PROVIDED RECORDS section start
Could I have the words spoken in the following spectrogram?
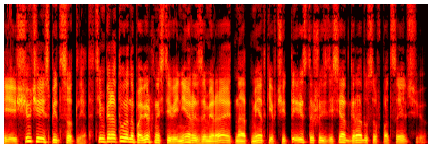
Еще через 500 лет температура на поверхности Венеры замирает на отметке в 460 градусов по Цельсию.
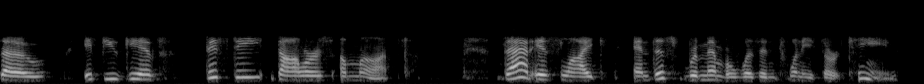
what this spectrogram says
So if you give $50 a month, that is like and this remember was in 2013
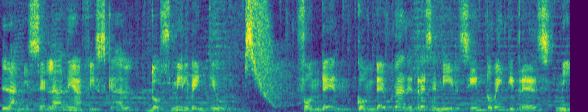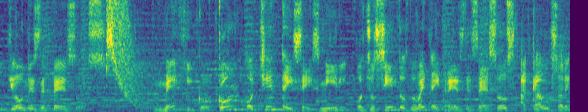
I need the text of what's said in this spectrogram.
la miscelánea fiscal 2021. Fonden con deuda de 13.123 millones de pesos. México con 86.893 decesos a causa de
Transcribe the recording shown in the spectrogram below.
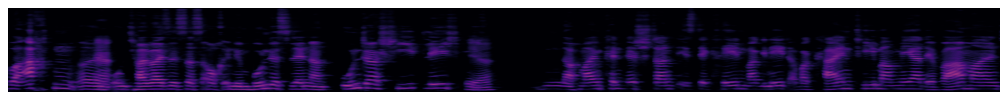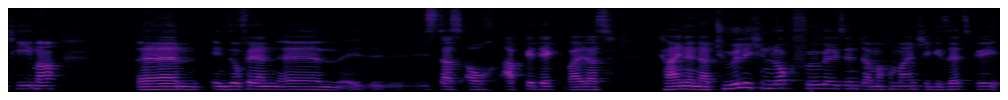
beachten äh, ja. und teilweise ist das auch in den Bundesländern unterschiedlich. Ja. Nach meinem Kenntnisstand ist der Krähenmagnet aber kein Thema mehr, der war mal ein Thema. Ähm, insofern ähm, ist das auch abgedeckt, weil das keine natürlichen Lockvögel sind. Da machen manche Gesetzge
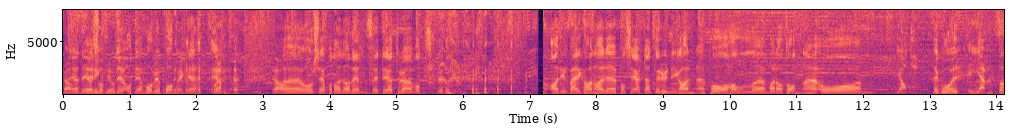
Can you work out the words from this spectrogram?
ja. Det er, det det er riktig som, Og det må vi påpeke. For, ja. uh, å se på en annen ledelse, det tror jeg er vanskelig. Arild Berg han har eh, passert etter runding han eh, på halvmaraton. Eh, og ja, det går jevnt, da.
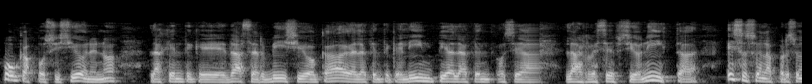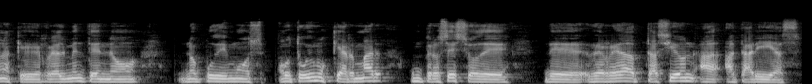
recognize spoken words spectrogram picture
pocas posiciones, ¿no? La gente que da servicio acá, la gente que limpia, la o sea, las recepcionistas. Esas son las personas que realmente no, no pudimos o tuvimos que armar un proceso de, de, readaptación a, tareas.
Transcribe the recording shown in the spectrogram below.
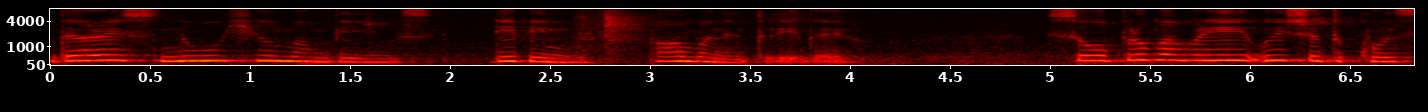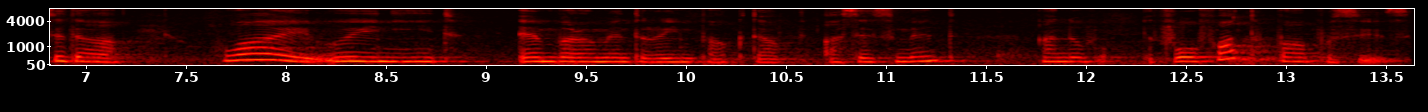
there is no human beings living permanently there. So probably we should consider why we need environmental impact assessment and for what purposes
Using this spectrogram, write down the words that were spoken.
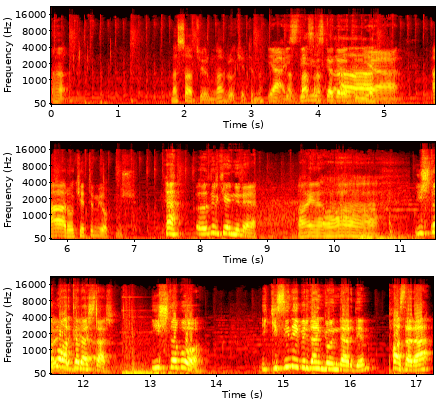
Aha. Nasıl atıyorum lan roketimi? Ya bas istediğiniz kadar atın ya. Aa roketim yokmuş. Heh öldür kendini. Aynen. Aa. İşte Öldüm bu arkadaşlar. İşte bu. İkisini birden gönderdim pazara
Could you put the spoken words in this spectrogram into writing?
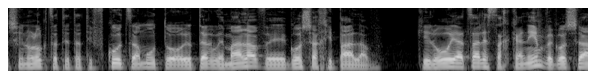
שינו לו קצת את התפקוד, שמו אותו יותר למעלה, וגושה חיפה עליו. כאילו הוא יצא לשחקנים, וגושה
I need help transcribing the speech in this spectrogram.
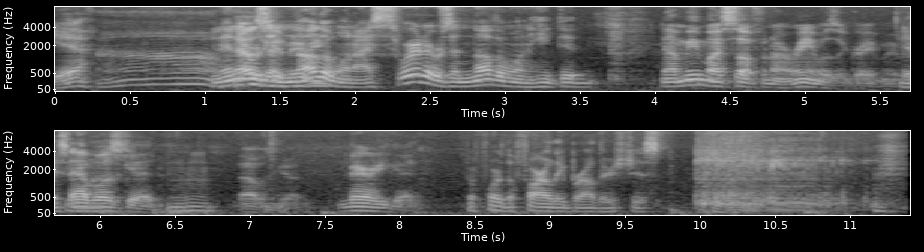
Yeah. Oh, and then there was, a good movie. another one. I swear there was another one he did. Now, me, myself, and Irene was a great movie. Yes, that was. was good. Mhm. That was good. Very good. Before the Farrelly brothers just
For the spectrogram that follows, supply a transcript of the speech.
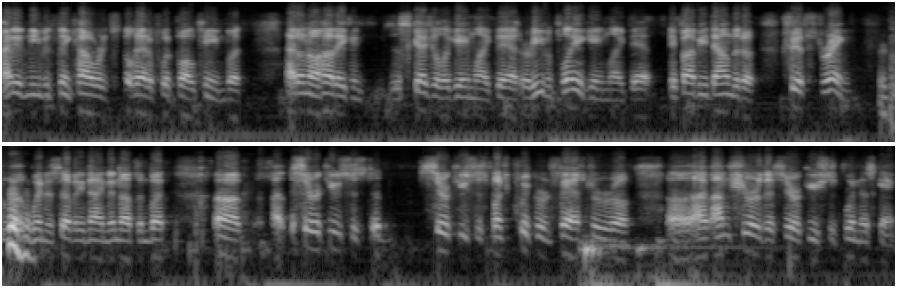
I didn't even think Howard still had a football team, but I don't know how they can schedule a game like that or even play a game like that. They probably down to the fifth string, uh, winning 79 to nothing. But uh, Syracuse is. Uh, Syracuse is much quicker and faster. Uh, uh, I'm sure that Syracuse should win this game.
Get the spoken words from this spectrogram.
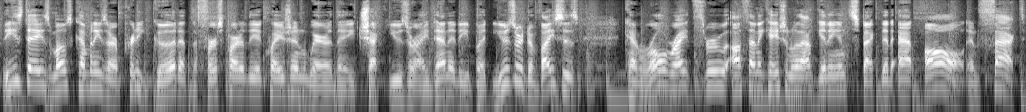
These days, most companies are pretty good at the first part of the equation where they check user identity, but user devices can roll right through authentication without getting inspected at all. In fact,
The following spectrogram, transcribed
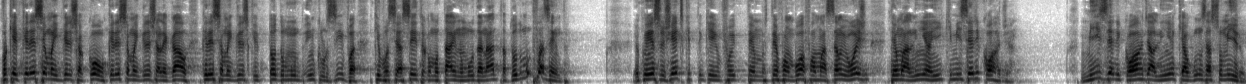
Porque querer ser uma igreja cool, querer ser uma igreja legal, querer ser uma igreja que todo mundo, inclusiva, que você aceita como está e não muda nada, está todo mundo fazendo. Eu conheço gente que, que foi, teve uma boa formação e hoje tem uma linha aí que misericórdia. Misericórdia, a linha que alguns assumiram.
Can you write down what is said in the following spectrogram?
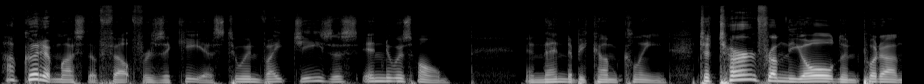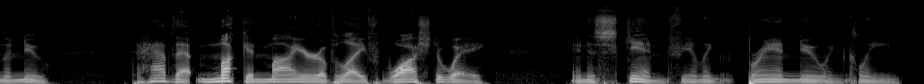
How good it must have felt for Zacchaeus to invite Jesus into his home and then to become clean, to turn from the old and put on the new to have that muck and mire of life washed away and his skin feeling brand new and clean.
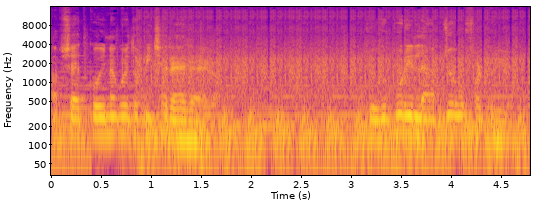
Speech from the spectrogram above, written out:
अब शायद कोई ना कोई तो पीछे रह जाएगा, क्योंकि पूरी लैब जो वो फट रही है।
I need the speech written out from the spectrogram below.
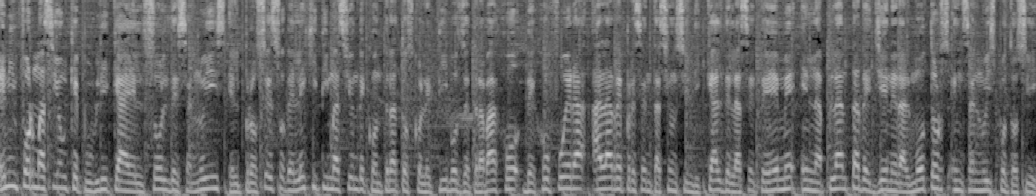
En información que publica El Sol de San Luis, el proceso de legitimación de contratos colectivos de trabajo dejó fuera a la representación sindical de la CTM en la planta de General Motors en San Luis Potosí.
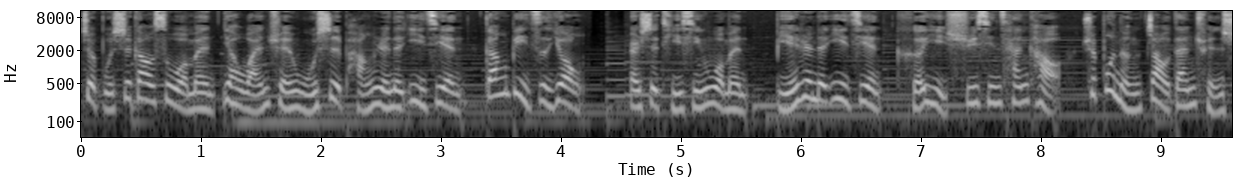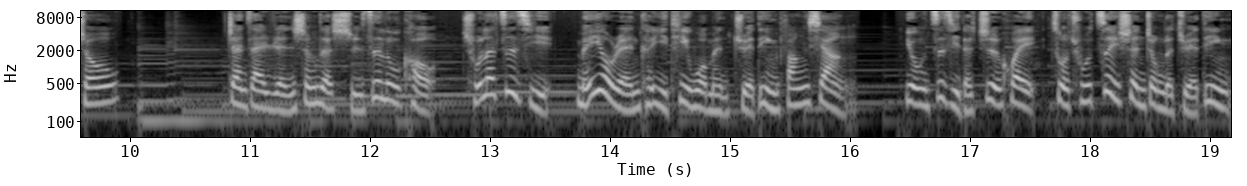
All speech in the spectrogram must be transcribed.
这不是告诉我们要完全无视旁人的意见，刚愎自用，而是提醒我们，别人的意见可以虚心参考，却不能照单全收。站在人生的十字路口，除了自己，没有人可以替我们决定方向。用自己的智慧做出最慎重的决定。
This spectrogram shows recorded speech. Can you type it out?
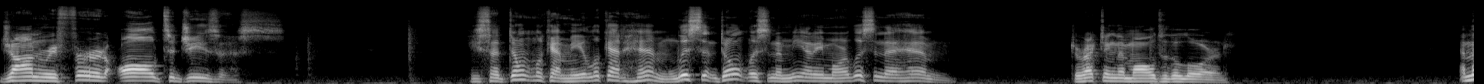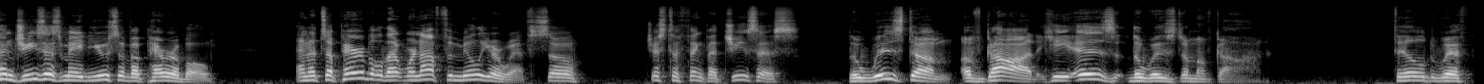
John referred all to Jesus. He said, Don't look at me, look at him. Listen, don't listen to me anymore, listen to him. Directing them all to the Lord. And then Jesus made use of a parable. And it's a parable that we're not familiar with. So just to think that Jesus, the wisdom of God, he is the wisdom of God, filled with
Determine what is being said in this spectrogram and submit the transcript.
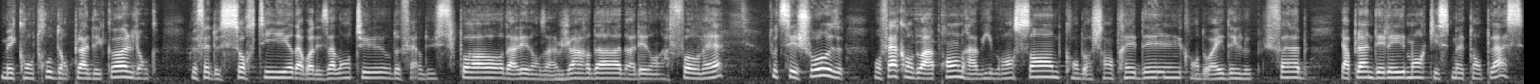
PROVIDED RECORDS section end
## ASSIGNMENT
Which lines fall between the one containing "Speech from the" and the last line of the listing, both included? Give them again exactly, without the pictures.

## ANSWER TO THE EXERCISE
Speech from the spectrogram above, written out:
अब शायद कोई ना कोई तो पीछे रह जाएगा, क्योंकि पूरी लैब जो वो फट रही है।
I need the speech written out from the spectrogram below.
En información que publica El Sol de San Luis, el proceso de legitimación de contratos colectivos de trabajo dejó fuera a la representación sindical de la CTM en la planta de General Motors en San Luis Potosí.
All speech in the spectrogram must be transcribed.
这不是告诉我们要完全无视旁人的意见，刚愎自用，而是提醒我们，别人的意见可以虚心参考，却不能照单全收。站在人生的十字路口，除了自己，没有人可以替我们决定方向。用自己的智慧做出最慎重的决定。
This spectrogram shows recorded speech. Can you type it out?
John referred all to Jesus. He said, Don't look at me, look at him. Listen, don't listen to me anymore, listen to him. Directing them all to the Lord. And then Jesus made use of a parable. And it's a parable that we're not familiar with. So just to think that Jesus, the wisdom of God, he is the wisdom of God, filled with
Determine what is being said in this spectrogram and submit the transcript.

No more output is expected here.